There was some disagreement over the implications of cardiac disturbances seen in small numbers of patients (QT prolongation and PR interval). Whilst some panel members felt that ECG monitoring was advisable at baseline, it was concluded that monitoring was only appropriate for people with existing heart conditions or concomitant medication known to affect QT or PR interval), and that atazanavir did not provide any greater concern than other protease inhibitors already licensed.
Dosing and drug interactions

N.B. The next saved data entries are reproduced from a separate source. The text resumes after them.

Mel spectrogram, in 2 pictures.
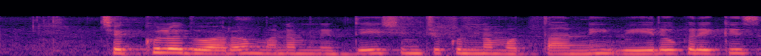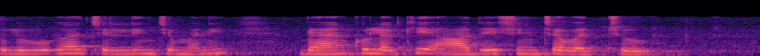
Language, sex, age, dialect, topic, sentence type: Telugu, female, 25-30, Central/Coastal, banking, statement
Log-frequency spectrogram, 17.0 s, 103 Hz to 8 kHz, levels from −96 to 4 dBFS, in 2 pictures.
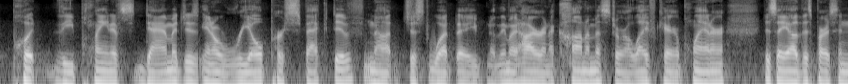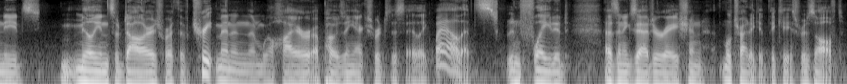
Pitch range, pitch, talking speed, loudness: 95-105 Hz, 100 Hz, 205 wpm, -20 LUFS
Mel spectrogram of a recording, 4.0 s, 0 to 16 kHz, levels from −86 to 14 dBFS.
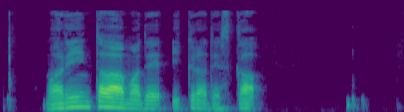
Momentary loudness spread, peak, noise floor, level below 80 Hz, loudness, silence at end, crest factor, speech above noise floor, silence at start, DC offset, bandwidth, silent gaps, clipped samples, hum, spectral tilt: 15 LU; 0 dBFS; -82 dBFS; -46 dBFS; -19 LUFS; 1.5 s; 22 dB; 64 dB; 0.45 s; under 0.1%; 11.5 kHz; none; under 0.1%; none; -7 dB/octave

On the critical question of what food atazanavir could be taken with, BMS revealed that taking the drug with a light meal of around 350 calories resulted in higher drug availability, whilst a larger meal of around 900 calories, high in fat, resulted in similar drug availability to taking atazanavir on an empty stomach. As usual, the FDA panel failed to ask questions that could save a lot of confusion amongst patients later on, such as: what is the effect of a meal greater than 900 calories? Is the blunting of absorption mediated by fat, or by food volume? How long after a large meal should patients wait before taking atazanavir for the best results? As with nelfinavir, the food issue is likely to come back and haunt the manufacturer without further data, given the relatively low genetic barrier to resistance for this protease inhibitor. Low drug levels could lead to resistance, especially in patients with a genetic tendency towards lower blood levels of drugs metabolised by the cystochrome p450 3A4 route.
Atazanavir should not be taken with antacids, since a reduction in stomach acidity will reduce drug absorption. They should be taken at least two hours before or after atazanavir.